Estimates will have to increase:

Analysts have AudioCodes growing its top line by 9% for both 2014 and 2015. Post the William Blair conference and its analyst's note this week, the estimates are way too low for 2015. I now believe AudioCodes will grow conservatively at 15% in 2015 or $172 million. This number could prove to be soft by 5-10% as One Voice is taking off at both Microsoft and BroadSoft, contact centers are embracing AudioCodes products, China begins to land customers equal to the top US wins and if mobility is half as sexy a product offering as I predict.

Analyst like to upgrade stocks after the fact, I understand that, but to the Seeking Alpha followers that have participated with some skin in the game or watched from the sidelines I urge you to take some risk here as I believe the AudioCodes story is stronger than ever as its customer base is larger and more diverse than ever. These large customer contracts bring large service contracts which brings higher predictability to forecasting forward guidance as service contracts are annuitized over x number of years. This is very big to institutional investors because it's also a higher gross margin business and it adds predictability to their revenue models. Wall Street loves a company that can be predictable on its model. Services bring that and I see services being a much bigger number to AudioCodes late this year and definitely next year.

Key Partnerships is leading to growth:

AudioCodes is undervalued and underappreciated on Wall Street buts it's quite the opposite in its markets. AudioCodes has more than 20 years experience in the VoIP world. It began as a chipset maker with aspirations and its now a global VoIP supplier with key partners. AudioCodes includes Microsoft, Dell, Hewlett Packard (NYSE:HPQ), Interactive Intelligence, BroadSoft, Alcatel-Lucent, Avaya, AT&T (NYSE:T), and BT amongst others as its key partners in its quest to deliver the best of breed products and services in the UC VoIP space. Many of these partnerships have been in place for over 5 years or more and many are recent additions as AudioCodes has improved its value and strategies in this complex field of UC. Its these partnerships that will one day not only fuel its financial growth in the markets it serves but it's one of these partners that could buy them out in totality as they provide more comprehensive coverage to larger enterprises around the globe.

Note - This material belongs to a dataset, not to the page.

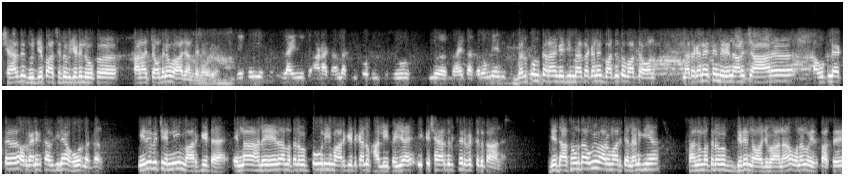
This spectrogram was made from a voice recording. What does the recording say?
ਸ਼ਹਿਰ ਦੇ ਦੂਜੇ ਪਾਸੇ ਤੋਂ ਵੀ ਜਿਹੜੇ ਲੋਕ ਖਾਣਾ ਚਾਹੁੰਦੇ ਨੇ ਉਹ ਆ ਜਾਂਦੇ ਨੇ ਉਰੇ। ਜੇ ਕੋਈ ਇਸ ਲਾਈਨ ਵਿੱਚ ਆਉਣਾ ਚਾਹੁੰਦਾ ਕਿ ਤੁਹਾਡੀ ਤੁਸੀਂ ਅਹ, ਸਹਾਇਤਾ ਕਰੋਗੇ ਬਿਲਕੁਲ ਕਰਾਂਗੇ ਜੀ ਮੈਂ ਤਾਂ ਕਹਿੰਦਾ ਵੱਧ ਤੋਂ ਵੱਧ ਆਉਣ। ਮੈਂ ਤਾਂ ਕਹਿੰਦਾ ਇੱਥੇ ਮੇਰੇ ਨਾਲ ਚਾਰ ਆਊਟਲੈਟ ਆਰਗੈਨਿਕ ਸਬਜ਼ੀ ਦੇ ਹੋਰ ਲੱਗਣ। ਇਹਦੇ ਵਿੱਚ ਇੰਨੀ ਮਾਰਕੀਟ ਹੈ ਇੰਨਾ ਹਲੇ ਇਹਦਾ ਮਤਲਬ ਪੂਰੀ ਮਾਰਕੀਟ ਕਹਿ ਲਓ ਖਾਲੀ ਪਈ ਹੈ ਇੱਕ ਸ਼ਹਿਰ ਦੇ ਵਿੱਚ ਸਿਰਫ ਇੱਕ ਦੁਕਾਨ ਹੈ। ਜੇ 10 ਹੋਣ ਤਾਂ ਉਹ ਵੀ ਮਾਰੋ ਮਾਰ ਚੱਲਣਗੀਆਂ ਸਾਨੂੰ ਮਤਲਬ ਜਿਹੜੇ ਨੌਜਵਾਨ ਆ ਉਹਨਾਂ ਨੂੰ ਇਸ ਪਾਸੇ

You see AudioCodes is providing not only the core product offerings to go to market with a next generation VoIP system but they're capable of sticking around and servicing the VoIP network for years to come. This is what you call stickiness and with stickiness comes attraction. To me, it's not if, but when and I believe the Fidelities of the world will get their first glimpse of that attractiveness next week and throughout the rest of the year. I remind investors, Fidelity used to be a big holder in AudioCodes in its big run to $70 per share and George Soros was the largest holder of its past convertible bond which has been retired. The largest names will be here if AudioCodes executes and brings excitement to the business model. The company is worth a lot more than 1.20 times next years revenues especially when over 1/3 of that value is cash.

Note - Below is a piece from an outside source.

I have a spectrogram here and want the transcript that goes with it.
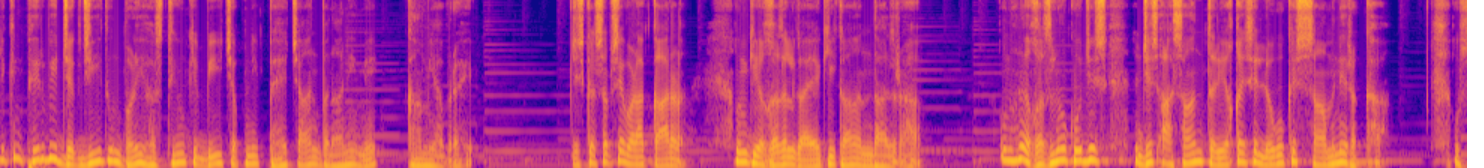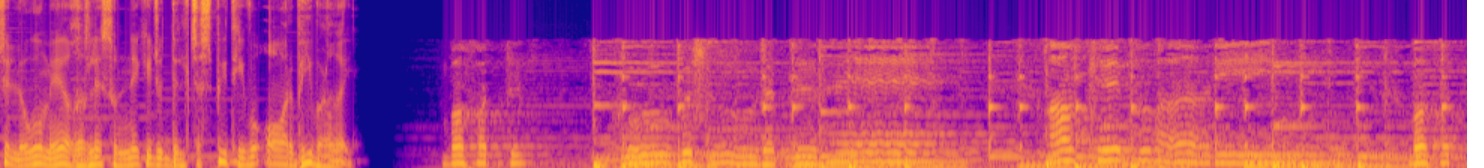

Disclosure: The author is long AUDC, SONS. The author wrote this article themselves, and it expresses their own opinions. The author is not receiving compensation for it. The author has no business relationship with any company whose stock is mentioned in this article.